Video

Video China's Spratly Island Building Said to Light Up the Night 'Like A City'

Southeast Asian countries claim China has illegally seized territory in the Spratly islands. It is especially a concern for a Philippine mayor who says Beijing is occupying parts of his municipality. Jason Strother reports from the capital of Palawan province, Puerto Princesa.
Video

Video Ages-old Ice Reveals Secrets of Climate Change

Ice caps don't just exist at the world's poles. There are also tropical ice caps, and the largest sits atop the Peruvian Andes - but it is melting, quickly, and may be gone within the next 20 years. George Putic reports scientists are now rushing to take samples to get at the valuable information about climate change locked in the ice.
Video

Video French Experiment in Integrating Roma Under Threat
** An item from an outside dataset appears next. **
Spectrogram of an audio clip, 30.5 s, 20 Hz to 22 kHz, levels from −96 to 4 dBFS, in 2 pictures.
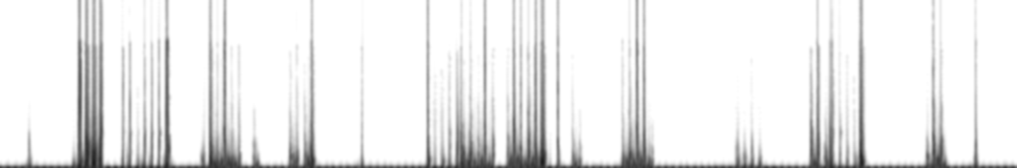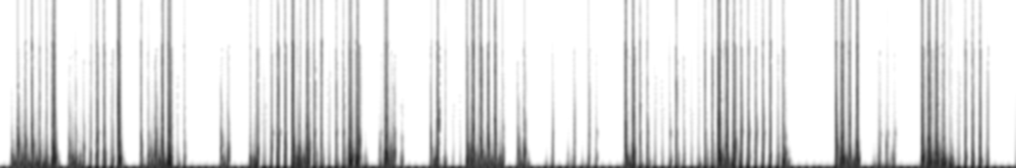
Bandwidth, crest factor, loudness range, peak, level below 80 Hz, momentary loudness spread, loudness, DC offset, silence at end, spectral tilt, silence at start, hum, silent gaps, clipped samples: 17.5 kHz; 10 dB; 5 LU; 0 dBFS; -12 dBFS; 11 LU; -13 LUFS; 10%; 0 s; -4 dB/octave; 0 s; none; none; 1%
Plans to destroy France’s oldest slum have sparked an outcry on the part of its Roma residents. As Lisa Bryant reports from the Paris suburb of La Courneuve, rights groups argue the community is a fledgling experiment on integrating Roma who are often outcasts in many parts of Europe.
Video

Video Kenyans Turn to Agriculture for Business

Each year Kenyan universities continue to churn out graduates for the job market despite the already existing high rate of unemployment among youth in the country. Some of these young men and women have realized that agriculture can be as rewarding as any other business or job, and they are resorting to agribusiness in large numbers as a way of tackling unemployment. Rael Ombuor reports for VOA.
Video

Video First Women Graduate Elite Army Ranger School

Two women are making history for the U.S. Army by proving they are among the toughest of the tough. VOA's Carla Babb reports from Fort Benning, Georgia as 94 men and those two women rise as graduates of the difficult Ranger school.

VOA Blogs